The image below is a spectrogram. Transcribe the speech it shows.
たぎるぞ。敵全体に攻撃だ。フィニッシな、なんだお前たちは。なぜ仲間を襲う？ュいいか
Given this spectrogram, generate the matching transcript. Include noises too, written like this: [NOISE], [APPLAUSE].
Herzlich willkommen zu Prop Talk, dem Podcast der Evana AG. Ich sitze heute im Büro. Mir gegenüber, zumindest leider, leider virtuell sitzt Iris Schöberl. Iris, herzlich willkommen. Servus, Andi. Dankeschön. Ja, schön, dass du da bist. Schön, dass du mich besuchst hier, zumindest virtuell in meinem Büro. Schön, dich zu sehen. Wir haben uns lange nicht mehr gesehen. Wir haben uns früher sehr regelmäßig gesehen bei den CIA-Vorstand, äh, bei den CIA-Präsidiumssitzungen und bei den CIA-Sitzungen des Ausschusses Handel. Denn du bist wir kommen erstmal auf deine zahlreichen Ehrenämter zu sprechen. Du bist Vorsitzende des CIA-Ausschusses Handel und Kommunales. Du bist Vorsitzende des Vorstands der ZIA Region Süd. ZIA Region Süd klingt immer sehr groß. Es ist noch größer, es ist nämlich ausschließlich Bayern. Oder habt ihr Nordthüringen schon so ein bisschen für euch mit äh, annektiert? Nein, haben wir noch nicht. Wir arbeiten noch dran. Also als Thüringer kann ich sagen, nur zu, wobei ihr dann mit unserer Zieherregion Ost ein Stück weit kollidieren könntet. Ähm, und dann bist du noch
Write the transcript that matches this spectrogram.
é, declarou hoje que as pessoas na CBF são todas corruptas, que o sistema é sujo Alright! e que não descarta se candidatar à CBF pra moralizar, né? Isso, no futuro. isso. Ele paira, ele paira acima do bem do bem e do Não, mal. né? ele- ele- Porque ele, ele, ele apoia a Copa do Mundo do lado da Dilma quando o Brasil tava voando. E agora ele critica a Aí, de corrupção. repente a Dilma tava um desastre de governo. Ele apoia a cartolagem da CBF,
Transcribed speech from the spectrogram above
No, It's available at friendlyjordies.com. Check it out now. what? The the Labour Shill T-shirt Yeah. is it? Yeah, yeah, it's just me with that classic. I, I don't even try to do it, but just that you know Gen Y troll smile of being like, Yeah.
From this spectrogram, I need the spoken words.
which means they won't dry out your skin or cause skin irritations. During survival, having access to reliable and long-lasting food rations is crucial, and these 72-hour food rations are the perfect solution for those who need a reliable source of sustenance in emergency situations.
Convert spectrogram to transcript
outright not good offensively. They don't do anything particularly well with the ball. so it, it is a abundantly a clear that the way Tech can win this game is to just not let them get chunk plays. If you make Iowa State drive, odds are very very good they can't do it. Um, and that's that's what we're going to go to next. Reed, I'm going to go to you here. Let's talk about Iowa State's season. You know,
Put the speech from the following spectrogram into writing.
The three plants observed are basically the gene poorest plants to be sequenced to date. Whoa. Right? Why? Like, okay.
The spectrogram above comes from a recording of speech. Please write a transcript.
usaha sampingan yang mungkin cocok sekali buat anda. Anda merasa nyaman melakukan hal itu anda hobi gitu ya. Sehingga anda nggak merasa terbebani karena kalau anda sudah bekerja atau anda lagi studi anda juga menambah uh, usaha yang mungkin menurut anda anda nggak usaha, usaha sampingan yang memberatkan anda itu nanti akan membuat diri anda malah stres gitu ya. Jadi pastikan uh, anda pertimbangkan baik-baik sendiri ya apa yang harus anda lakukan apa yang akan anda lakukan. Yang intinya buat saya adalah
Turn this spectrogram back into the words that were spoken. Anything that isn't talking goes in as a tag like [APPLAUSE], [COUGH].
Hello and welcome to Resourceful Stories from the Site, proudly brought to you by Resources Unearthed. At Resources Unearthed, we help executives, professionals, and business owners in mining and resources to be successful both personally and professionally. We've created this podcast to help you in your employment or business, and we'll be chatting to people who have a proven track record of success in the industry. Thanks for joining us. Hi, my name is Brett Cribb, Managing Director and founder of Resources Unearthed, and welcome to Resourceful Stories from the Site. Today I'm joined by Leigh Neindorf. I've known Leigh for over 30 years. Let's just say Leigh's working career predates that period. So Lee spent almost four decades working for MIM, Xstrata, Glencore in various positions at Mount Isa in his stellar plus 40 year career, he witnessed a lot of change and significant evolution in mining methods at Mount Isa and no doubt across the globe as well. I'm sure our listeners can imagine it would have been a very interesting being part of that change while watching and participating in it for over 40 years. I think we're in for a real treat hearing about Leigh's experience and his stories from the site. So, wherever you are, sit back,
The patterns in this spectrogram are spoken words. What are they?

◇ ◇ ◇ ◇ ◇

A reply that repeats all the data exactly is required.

EXERCISE RESULT:
The image below is a spectrogram. Transcribe the speech it shows.
たぎるぞ。敵全体に攻撃だ。フィニッシな、なんだお前たちは。なぜ仲間を襲う？ュいいか
Given this spectrogram, generate the matching transcript. Include noises too, written like this: [NOISE], [APPLAUSE].
Herzlich willkommen zu Prop Talk, dem Podcast der Evana AG. Ich sitze heute im Büro. Mir gegenüber, zumindest leider, leider virtuell sitzt Iris Schöberl. Iris, herzlich willkommen. Servus, Andi. Dankeschön. Ja, schön, dass du da bist. Schön, dass du mich besuchst hier, zumindest virtuell in meinem Büro. Schön, dich zu sehen. Wir haben uns lange nicht mehr gesehen. Wir haben uns früher sehr regelmäßig gesehen bei den CIA-Vorstand, äh, bei den CIA-Präsidiumssitzungen und bei den CIA-Sitzungen des Ausschusses Handel. Denn du bist wir kommen erstmal auf deine zahlreichen Ehrenämter zu sprechen. Du bist Vorsitzende des CIA-Ausschusses Handel und Kommunales. Du bist Vorsitzende des Vorstands der ZIA Region Süd. ZIA Region Süd klingt immer sehr groß. Es ist noch größer, es ist nämlich ausschließlich Bayern. Oder habt ihr Nordthüringen schon so ein bisschen für euch mit äh, annektiert? Nein, haben wir noch nicht. Wir arbeiten noch dran. Also als Thüringer kann ich sagen, nur zu, wobei ihr dann mit unserer Zieherregion Ost ein Stück weit kollidieren könntet. Ähm, und dann bist du noch
Write the transcript that matches this spectrogram.
é, declarou hoje que as pessoas na CBF são todas corruptas, que o sistema é sujo Alright! e que não descarta se candidatar à CBF pra moralizar, né? Isso, no futuro. isso. Ele paira, ele paira acima do bem do bem e do Não, mal. né? ele- ele- Porque ele, ele, ele apoia a Copa do Mundo do lado da Dilma quando o Brasil tava voando. E agora ele critica a Aí, de corrupção. repente a Dilma tava um desastre de governo. Ele apoia a cartolagem da CBF,
Transcribed speech from the spectrogram above
No, It's available at friendlyjordies.com. Check it out now. what? The the Labour Shill T-shirt Yeah. is it? Yeah, yeah, it's just me with that classic. I, I don't even try to do it, but just that you know Gen Y troll smile of being like, Yeah.
From this spectrogram, I need the spoken words.
which means they won't dry out your skin or cause skin irritations. During survival, having access to reliable and long-lasting food rations is crucial, and these 72-hour food rations are the perfect solution for those who need a reliable source of sustenance in emergency situations.
Convert spectrogram to transcript
outright not good offensively. They don't do anything particularly well with the ball. so it, it is a abundantly a clear that the way Tech can win this game is to just not let them get chunk plays. If you make Iowa State drive, odds are very very good they can't do it. Um, and that's that's what we're going to go to next. Reed, I'm going to go to you here. Let's talk about Iowa State's season. You know,
Put the speech from the following spectrogram into writing.
The three plants observed are basically the gene poorest plants to be sequenced to date. Whoa. Right? Why? Like, okay.
The spectrogram above comes from a recording of speech. Please write a transcript.
usaha sampingan yang mungkin cocok sekali buat anda. Anda merasa nyaman melakukan hal itu anda hobi gitu ya. Sehingga anda nggak merasa terbebani karena kalau anda sudah bekerja atau anda lagi studi anda juga menambah uh, usaha yang mungkin menurut anda anda nggak usaha, usaha sampingan yang memberatkan anda itu nanti akan membuat diri anda malah stres gitu ya. Jadi pastikan uh, anda pertimbangkan baik-baik sendiri ya apa yang harus anda lakukan apa yang akan anda lakukan. Yang intinya buat saya adalah
Turn this spectrogram back into the words that were spoken. Anything that isn't talking goes in as a tag like [APPLAUSE], [COUGH].
Hello and welcome to Resourceful Stories from the Site, proudly brought to you by Resources Unearthed. At Resources Unearthed, we help executives, professionals, and business owners in mining and resources to be successful both personally and professionally. We've created this podcast to help you in your employment or business, and we'll be chatting to people who have a proven track record of success in the industry. Thanks for joining us. Hi, my name is Brett Cribb, Managing Director and founder of Resources Unearthed, and welcome to Resourceful Stories from the Site. Today I'm joined by Leigh Neindorf. I've known Leigh for over 30 years. Let's just say Leigh's working career predates that period. So Lee spent almost four decades working for MIM, Xstrata, Glencore in various positions at Mount Isa in his stellar plus 40 year career, he witnessed a lot of change and significant evolution in mining methods at Mount Isa and no doubt across the globe as well. I'm sure our listeners can imagine it would have been a very interesting being part of that change while watching and participating in it for over 40 years. I think we're in for a real treat hearing about Leigh's experience and his stories from the site. So, wherever you are, sit back,
The patterns in this spectrogram are spoken words. What are they?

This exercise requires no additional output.